Thanksgiving recently passed and now it is Christmas time, and I am constantly reminded of how much I have to be thankful for. If you are reading this, you probably have plenty to be thankful for too. I challenge you to think about the abundance in your life, and whether you have been “blessed” or if maybe you just are incredibly lucky to have the opportunities that you do. Maybe you were poor growing up, in which case you know how stacked the odds are against you in that situation. It’s cliché to say, but being here has opened my eyes to the suffering in this part of the world. What I’ve found especially eye-opening is the incredible divide here between rich and poor. And sadly, for the most part, the rich people and the government (often the same people) don’t seem to care too much about changing that divide. It’s sad, but it’s true.
So, when you think about why people are poor, please don’t assume it’s somehow their fault.
In the US right now we are scrambling for ways to reduce spending, and things like unemployment benefits and public school spending are on the chopping block. If you want my opinion, these public spending programs are one of the things that separates the United States from a developing country like Cambodia. In the US if you are born poor, the odds are still stacked against you, but there are at least some government programs that serve as a safety net.

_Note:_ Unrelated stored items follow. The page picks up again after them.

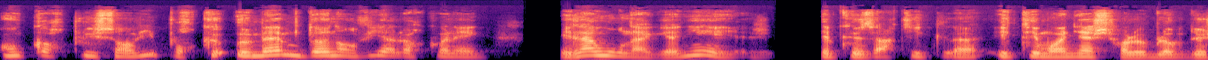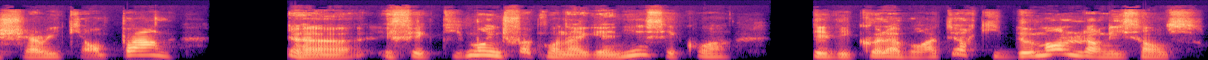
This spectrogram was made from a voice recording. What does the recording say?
encore plus envie pour qu'eux-mêmes donnent envie à leurs collègues. Et là où on a gagné, j'ai quelques articles et témoignages sur le blog de Sherry qui en parlent, euh, effectivement, une fois qu'on a gagné, c'est quoi? C'est des collaborateurs qui demandent leur licence,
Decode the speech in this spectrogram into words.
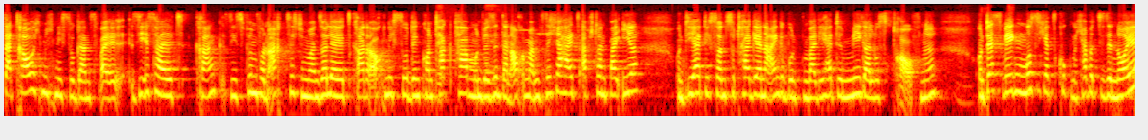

Here it is much worse.
You might be stressing out about your last minute Christmas shopping, just stop it. Please. Count your blessings. Be nice to someone else. That’s all. Merry Christmas.